161 The Last Detail

It’s the ‘Return of the Returning Directors IV’ this week as Abi presents the whole crew with The Last Detail from 1973 which was directed by Hal Ashby, whose film Being There has been scrutinized in the past. Jack Nicholson and Otis Young play a couple of not-so-gay (in all senses of the word) sailors who must escort  a young and naive Randy Quaid to prison for a minor crime and come across many adventures and philosophical difficulties as they decide to show him a good time on the way.
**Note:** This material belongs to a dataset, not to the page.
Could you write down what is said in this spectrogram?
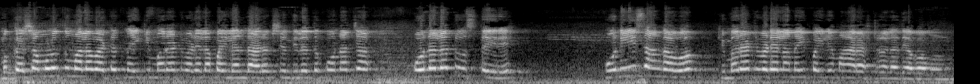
मग कशामुळे तुम्हाला वाटत नाही की मराठवाड्याला पहिल्यांदा आरक्षण दिलं तर कोणाच्या कोणाला टोचतंय रे? कोणीही सांगावं की मराठवाड्याला नाही पहिले महाराष्ट्राला द्यावा म्हणून.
Be prepared for a lot of ‘colourful’ language in this one as we deal with such things as: excessive bitchin’, ‘hat’ acting, the lameness of semaphore,  ‘silent movie’ prostitutes and barbeques in blizzards.


[Ep. 161, Rec, 04/2017]

155: SFFCH – The Missouri Breaks

156 The Missouri Breaks
Jack Nicholson, Marlon Brando and Randy Quaid in one film. Will there be an acting-insanity overload or will one of these notorious nut-balls steal the show? Well, if the picture above is anything to go by, one person may have an advantage. This week, Abi brings us The Missouri Breaks, a non-typical and almost forgotten about western from 1976. Things up for discussion this time are: Nicholson’s hairiness, Brando’s Irish mumblings, whether Harry Dean Stanton belongs in Peaky Blinders, being rude to donkeys and stealing kisses from horses.

[Ep.155, Rec. 02/2017]